Celebrating Erving Goffman
by Eliot Feidson, 1983. Online."what I want to do is to make some comments about what I see in his work in and of itself. I shall address myself to his early work: The Presentation of Self in Everyday Life, Asylums, and Stigma. And I want to make three points. First, Goffman's early work is focused on the individual self, in a world that at once creates and oppresses it. Second, Goffman's work is intensely moral in character, marked by a passionate defense of the self against society. And third, Goffman's work has no systematic relationship to abstract academic theory and provides no encouragement to attempts to advance such theory. What gives Goffman's work a value that will endure far longer than most sociology is its intense individual humanity and its style. "
The Presentation of Self in WWW Home PagesAn interesting application of dramaturgical analysis to presentation of self on web pages. The Presentation of Self in Electronic Life
by Hugh Miller, 1995. Online.Goffman (1956,1973) has described how people negotiate and validate identities in face- to-face encounters and how people establish 'frames' within which to evaluate the meaning of encounters. These ideas have been influential in how sociologists and psychologists see person-to-person encounters. Kendon (1988) gives a useful summary of Goffman's views on social interaction.
Electronic communication (EC) has established a new range of frames of interaction with a developing etiquette. Although apparently more limited and less rich than interactions in which the participants are physically present, it also provides new problems and new opportunities in the presentation of self.
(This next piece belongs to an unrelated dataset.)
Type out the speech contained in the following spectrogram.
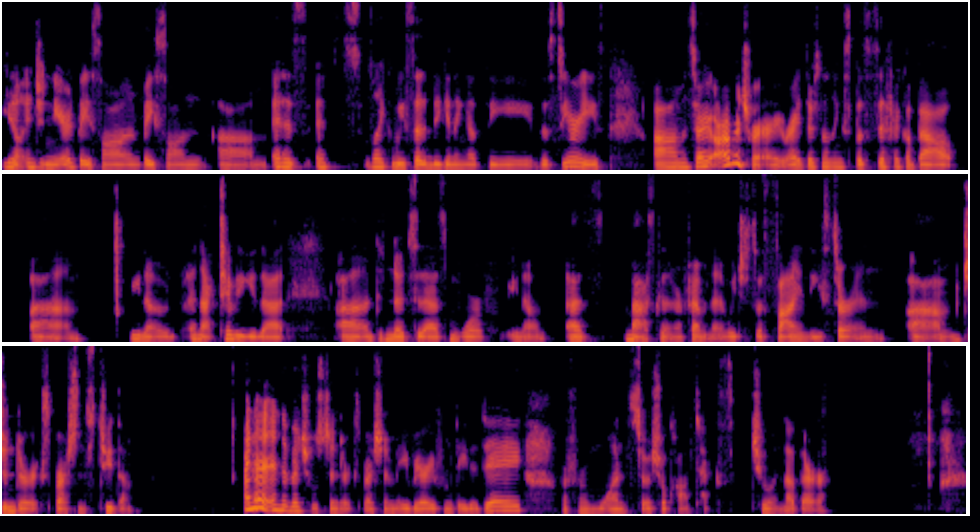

There have been exciting discussions about the possible nature of 'electronic selves' (for instance Stone, 1991). This paper is a basic exploration of how the presentation of self is actually taking place in a technically limited, but rapidly spreading, aspect of EC: personal homepages on the World Wide Web. "
Transparency: Media Criticism "uses the ideas of Goffman and others to reveal the way news stories contain hidden forms of social interaction."